→ **WORK ITEM**: Restate each line below word for word, skipping every picture.

→ **AVAILABLE DATA**:
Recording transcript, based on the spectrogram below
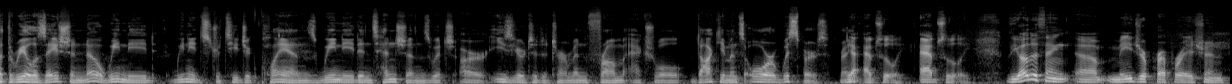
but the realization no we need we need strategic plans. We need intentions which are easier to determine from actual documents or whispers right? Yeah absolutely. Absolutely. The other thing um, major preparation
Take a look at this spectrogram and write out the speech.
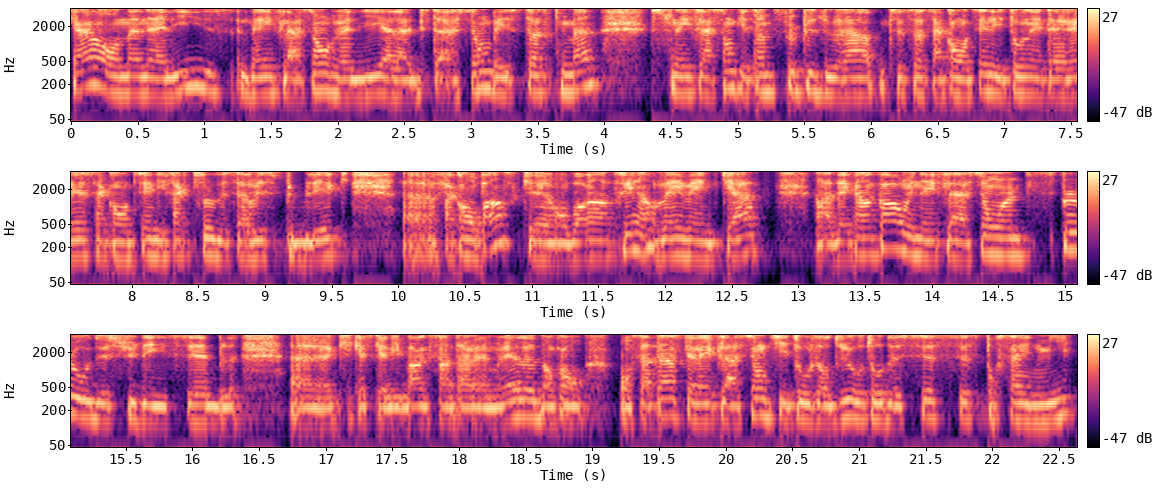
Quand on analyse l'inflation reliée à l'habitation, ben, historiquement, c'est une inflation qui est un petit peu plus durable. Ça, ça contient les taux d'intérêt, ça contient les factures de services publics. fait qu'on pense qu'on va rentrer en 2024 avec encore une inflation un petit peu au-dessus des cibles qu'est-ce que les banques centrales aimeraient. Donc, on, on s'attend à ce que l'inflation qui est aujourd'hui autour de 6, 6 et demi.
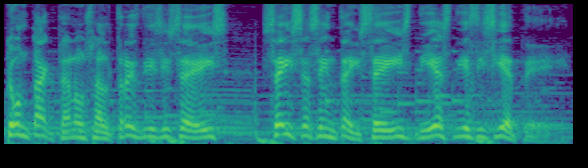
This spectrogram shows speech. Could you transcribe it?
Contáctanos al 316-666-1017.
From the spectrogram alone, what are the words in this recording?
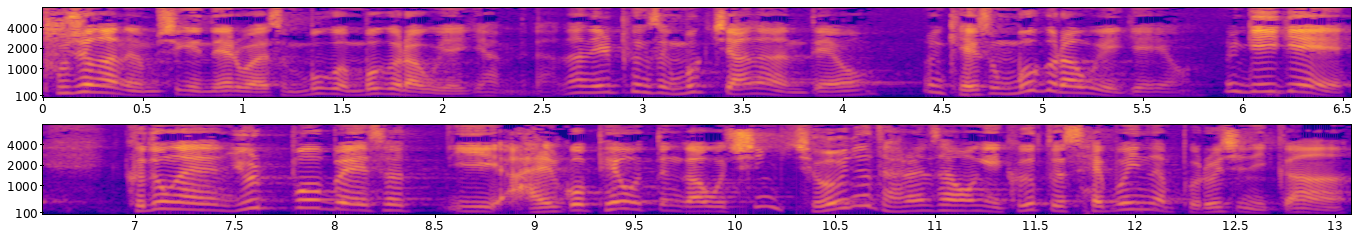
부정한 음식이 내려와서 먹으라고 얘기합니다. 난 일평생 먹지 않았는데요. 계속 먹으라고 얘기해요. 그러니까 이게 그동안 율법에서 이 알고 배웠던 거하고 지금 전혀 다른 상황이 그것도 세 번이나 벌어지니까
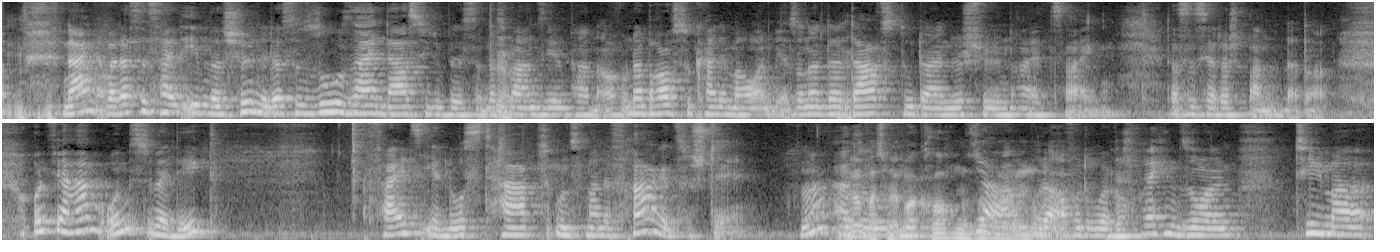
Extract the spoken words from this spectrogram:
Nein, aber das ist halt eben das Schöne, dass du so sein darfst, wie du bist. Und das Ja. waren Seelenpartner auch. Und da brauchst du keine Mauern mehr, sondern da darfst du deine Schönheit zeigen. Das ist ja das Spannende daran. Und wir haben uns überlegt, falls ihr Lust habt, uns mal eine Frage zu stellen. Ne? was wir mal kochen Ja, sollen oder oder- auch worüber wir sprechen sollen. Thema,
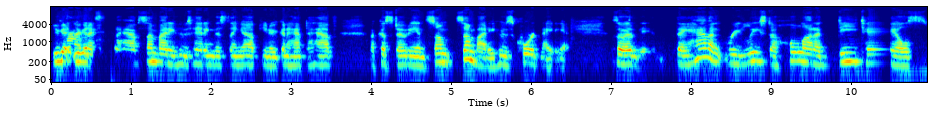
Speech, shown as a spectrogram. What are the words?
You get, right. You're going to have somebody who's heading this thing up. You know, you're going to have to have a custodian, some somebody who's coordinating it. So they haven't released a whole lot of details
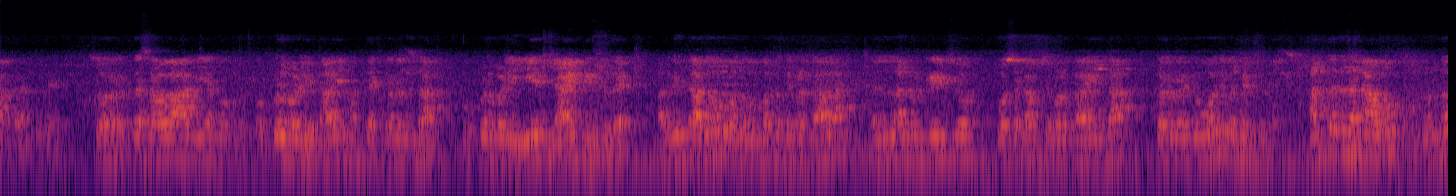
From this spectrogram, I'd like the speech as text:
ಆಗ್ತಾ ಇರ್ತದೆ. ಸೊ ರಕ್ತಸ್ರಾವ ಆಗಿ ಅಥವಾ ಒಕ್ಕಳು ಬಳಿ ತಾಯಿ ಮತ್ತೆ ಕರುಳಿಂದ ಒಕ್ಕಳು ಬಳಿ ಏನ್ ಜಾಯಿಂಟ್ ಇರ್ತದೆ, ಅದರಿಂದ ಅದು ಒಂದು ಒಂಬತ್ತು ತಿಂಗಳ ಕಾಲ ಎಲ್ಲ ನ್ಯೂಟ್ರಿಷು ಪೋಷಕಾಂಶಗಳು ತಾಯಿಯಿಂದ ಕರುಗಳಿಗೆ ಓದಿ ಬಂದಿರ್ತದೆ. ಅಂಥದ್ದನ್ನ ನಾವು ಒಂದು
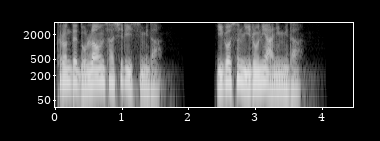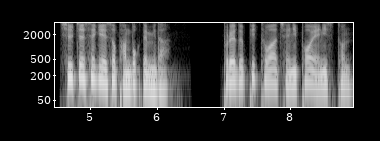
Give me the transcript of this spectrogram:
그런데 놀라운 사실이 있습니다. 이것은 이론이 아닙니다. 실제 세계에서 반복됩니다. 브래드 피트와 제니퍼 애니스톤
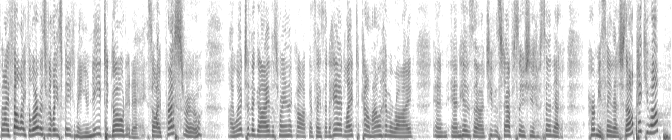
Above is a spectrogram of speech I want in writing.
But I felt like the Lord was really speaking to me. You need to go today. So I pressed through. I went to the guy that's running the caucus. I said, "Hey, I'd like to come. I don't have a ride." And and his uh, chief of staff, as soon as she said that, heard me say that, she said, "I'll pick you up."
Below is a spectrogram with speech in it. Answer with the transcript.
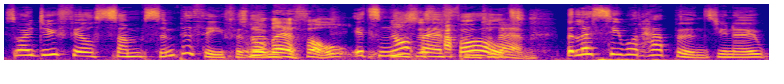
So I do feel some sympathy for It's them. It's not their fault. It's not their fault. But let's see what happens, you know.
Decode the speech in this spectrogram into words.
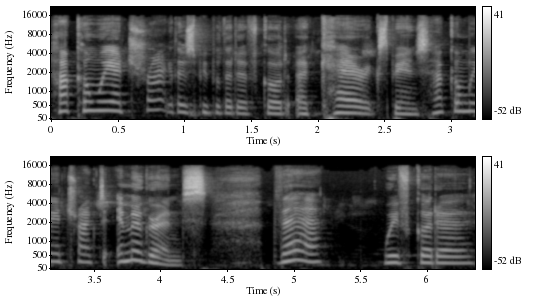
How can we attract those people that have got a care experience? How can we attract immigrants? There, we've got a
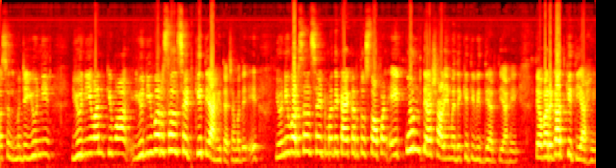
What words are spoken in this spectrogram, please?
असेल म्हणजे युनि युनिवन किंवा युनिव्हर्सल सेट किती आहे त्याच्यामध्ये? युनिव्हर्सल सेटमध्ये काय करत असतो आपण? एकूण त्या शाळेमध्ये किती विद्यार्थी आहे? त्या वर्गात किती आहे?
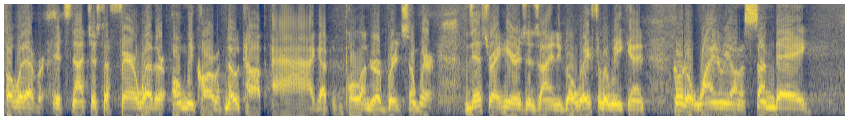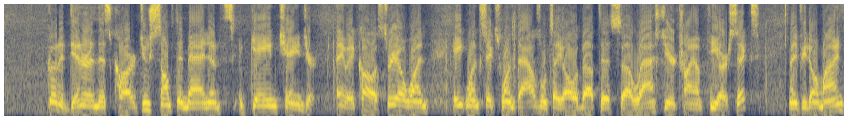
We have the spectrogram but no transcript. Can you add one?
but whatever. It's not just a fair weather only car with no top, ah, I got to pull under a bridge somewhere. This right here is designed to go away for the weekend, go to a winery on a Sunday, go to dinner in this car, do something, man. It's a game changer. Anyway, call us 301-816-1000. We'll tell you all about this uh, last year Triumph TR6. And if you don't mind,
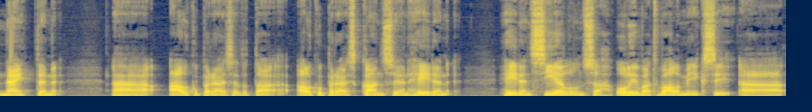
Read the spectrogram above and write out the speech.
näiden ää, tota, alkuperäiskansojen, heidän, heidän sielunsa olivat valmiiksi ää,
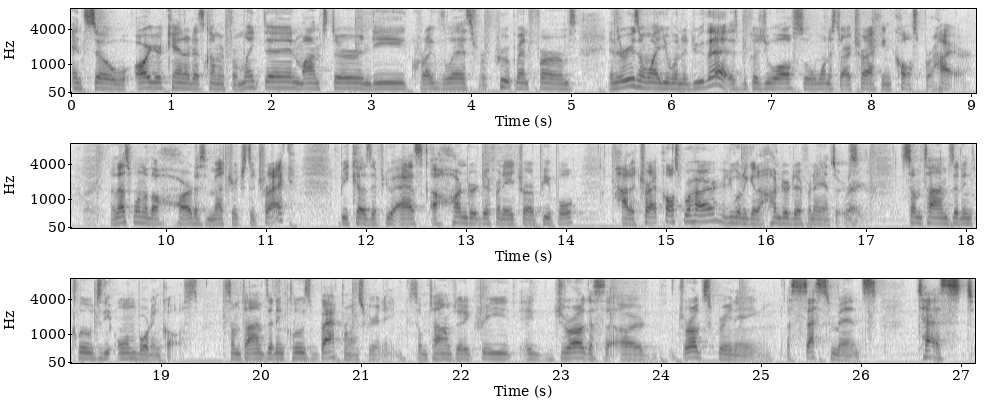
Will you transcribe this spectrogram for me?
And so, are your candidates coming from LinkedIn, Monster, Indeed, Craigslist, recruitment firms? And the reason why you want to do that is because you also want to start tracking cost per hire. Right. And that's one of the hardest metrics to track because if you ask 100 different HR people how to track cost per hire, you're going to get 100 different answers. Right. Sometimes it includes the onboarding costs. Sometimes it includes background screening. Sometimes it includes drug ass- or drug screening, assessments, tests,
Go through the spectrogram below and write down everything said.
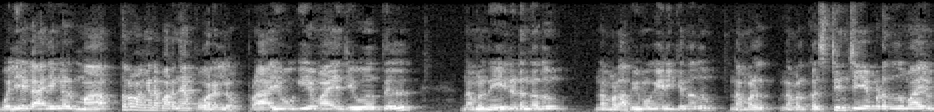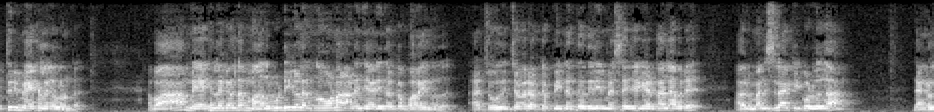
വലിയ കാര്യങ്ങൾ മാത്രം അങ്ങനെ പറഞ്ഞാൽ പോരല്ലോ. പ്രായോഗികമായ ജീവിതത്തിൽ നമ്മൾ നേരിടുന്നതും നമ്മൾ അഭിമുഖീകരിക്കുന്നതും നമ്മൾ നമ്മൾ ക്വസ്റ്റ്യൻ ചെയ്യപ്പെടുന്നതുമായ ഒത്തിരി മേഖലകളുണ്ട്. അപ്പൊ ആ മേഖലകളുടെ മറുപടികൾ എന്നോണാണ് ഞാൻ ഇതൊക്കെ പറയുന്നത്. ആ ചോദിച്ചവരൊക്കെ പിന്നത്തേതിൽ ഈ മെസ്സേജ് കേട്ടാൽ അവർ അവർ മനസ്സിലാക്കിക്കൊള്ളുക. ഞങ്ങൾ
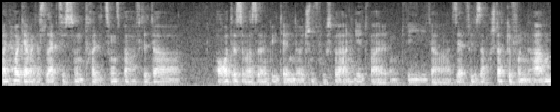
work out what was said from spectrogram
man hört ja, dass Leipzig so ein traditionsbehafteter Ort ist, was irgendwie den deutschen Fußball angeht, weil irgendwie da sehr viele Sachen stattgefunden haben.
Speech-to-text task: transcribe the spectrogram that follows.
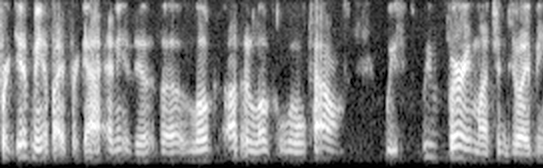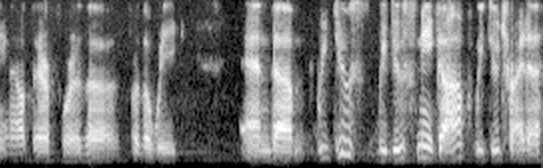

→ **WRITTEN SOLUTION**:
Recording transcript, based on the spectrogram below
but the realization no we need we need strategic plans. We need intentions which are easier to determine from actual documents or whispers right? Yeah absolutely. Absolutely. The other thing um, major preparation
Take a look at this spectrogram and write out the speech.
Quand on analyse l'inflation reliée à l'habitation, ben, historiquement, c'est une inflation qui est un petit peu plus durable. Ça, ça contient les taux d'intérêt, ça contient les factures de services publics. fait qu'on pense qu'on va rentrer en 2024 avec encore une inflation un petit peu au-dessus des cibles qu'est-ce que les banques centrales aimeraient. Donc, on, on s'attend à ce que l'inflation qui est aujourd'hui autour de 6, 6 et demi.
This spectrogram shows speech. Could you transcribe it?
Contáctanos al 316-666-1017.
From the spectrogram alone, what are the words in this recording?
부정한 음식이 내려와서 먹으라고 얘기합니다. 난 일평생 먹지 않았는데요. 계속 먹으라고 얘기해요. 그러니까 이게 그동안 율법에서 이 알고 배웠던 거하고 지금 전혀 다른 상황이 그것도 세 번이나 벌어지니까
Extract the spoken words from this spectrogram:
Nein, aber das ist halt eben das Schöne, dass du so sein darfst, wie du bist. Und das Ja. waren Seelenpartner auch. Und da brauchst du keine Mauern mehr, sondern da darfst du deine Schönheit zeigen. Das ist ja das Spannende daran. Und wir haben uns überlegt, falls ihr Lust habt, uns mal eine Frage zu stellen. Ne? was wir mal kochen Ja, sollen oder oder- auch worüber wir sprechen sollen. Thema,
Speech, shown as a spectrogram. What are the words?
You get, right. You're going to have somebody who's heading this thing up. You know, you're going to have to have a custodian, some somebody who's coordinating it. So they haven't released a whole lot of details
From this spectrogram, I'd like the speech as text:
ಆಗ್ತಾ ಇರ್ತದೆ. ಸೊ ರಕ್ತಸ್ರಾವ ಆಗಿ ಅಥವಾ ಒಕ್ಕಳು ಬಳಿ ತಾಯಿ ಮತ್ತೆ ಕರುಳಿಂದ ಒಕ್ಕಳು ಬಳಿ ಏನ್ ಜಾಯಿಂಟ್ ಇರ್ತದೆ, ಅದರಿಂದ ಅದು ಒಂದು ಒಂಬತ್ತು ತಿಂಗಳ ಕಾಲ ಎಲ್ಲ ನ್ಯೂಟ್ರಿಷು ಪೋಷಕಾಂಶಗಳು ತಾಯಿಯಿಂದ ಕರುಗಳಿಗೆ ಓದಿ ಬಂದಿರ್ತದೆ. ಅಂಥದ್ದನ್ನ ನಾವು ಒಂದು
Give me the transcript of this spectrogram:
그런데 놀라운 사실이 있습니다. 이것은 이론이 아닙니다. 실제 세계에서 반복됩니다. 브래드 피트와 제니퍼 애니스톤
Above is a spectrogram of speech I want in writing.
But I felt like the Lord was really speaking to me. You need to go today. So I pressed through. I went to the guy that's running the caucus. I said, "Hey, I'd like to come. I don't have a ride." And and his uh, chief of staff, as soon as she said that, heard me say that, she said, "I'll pick you up."
Below is a spectrogram with speech in it. Answer with the transcript.
So I do feel some sympathy for It's them. It's not their fault. It's not their fault. But let's see what happens, you know.
Decode the speech in this spectrogram into words.
How can we attract those people that have got a care experience? How can we attract immigrants? There, we've got a
What words are spoken in this spectrogram, please?
असेल म्हणजे युनि युनिवन किंवा युनिव्हर्सल सेट किती आहे त्याच्यामध्ये? युनिव्हर्सल सेटमध्ये काय करत असतो आपण? एकूण त्या शाळेमध्ये किती विद्यार्थी आहे? त्या वर्गात किती आहे?
We have the spectrogram but no transcript. Can you add one?
but whatever. It's not just a fair weather only car with no top, ah, I got to pull under a bridge somewhere. This right here is designed to go away for the weekend, go to a winery on a Sunday, go to dinner in this car, do something, man. It's a game changer. Anyway, call us 301-816-1000. We'll tell you all about this uh, last year Triumph TR6. And if you don't mind,
Read the spectrogram above and write out the speech.
näiden ää, tota, alkuperäiskansojen, heidän, heidän sielunsa olivat valmiiksi ää,
Will you transcribe this spectrogram for me?
And so, are your candidates coming from LinkedIn, Monster, Indeed, Craigslist, recruitment firms? And the reason why you want to do that is because you also want to start tracking cost per hire. Right. And that's one of the hardest metrics to track because if you ask 100 different HR people how to track cost per hire, you're going to get 100 different answers. Right. Sometimes it includes the onboarding costs. Sometimes it includes background screening. Sometimes it includes drug ass- or drug screening, assessments, tests,
Go through the spectrogram below and write down everything said.
വലിയ കാര്യങ്ങൾ മാത്രം അങ്ങനെ പറഞ്ഞാൽ പോരല്ലോ. പ്രായോഗികമായ ജീവിതത്തിൽ നമ്മൾ നേരിടുന്നതും നമ്മൾ അഭിമുഖീകരിക്കുന്നതും നമ്മൾ നമ്മൾ ക്വസ്റ്റ്യൻ ചെയ്യപ്പെടുന്നതുമായ ഒത്തിരി മേഖലകളുണ്ട്. അപ്പൊ ആ മേഖലകളുടെ മറുപടികൾ എന്നോണാണ് ഞാൻ ഇതൊക്കെ പറയുന്നത്. ആ ചോദിച്ചവരൊക്കെ പിന്നത്തേതിൽ ഈ മെസ്സേജ് കേട്ടാൽ അവർ അവർ മനസ്സിലാക്കിക്കൊള്ളുക. ഞങ്ങൾ
work out what was said from spectrogram
man hört ja, dass Leipzig so ein traditionsbehafteter Ort ist, was irgendwie den deutschen Fußball angeht, weil irgendwie da sehr viele Sachen stattgefunden haben.
Speech-to-text task: transcribe the spectrogram that follows.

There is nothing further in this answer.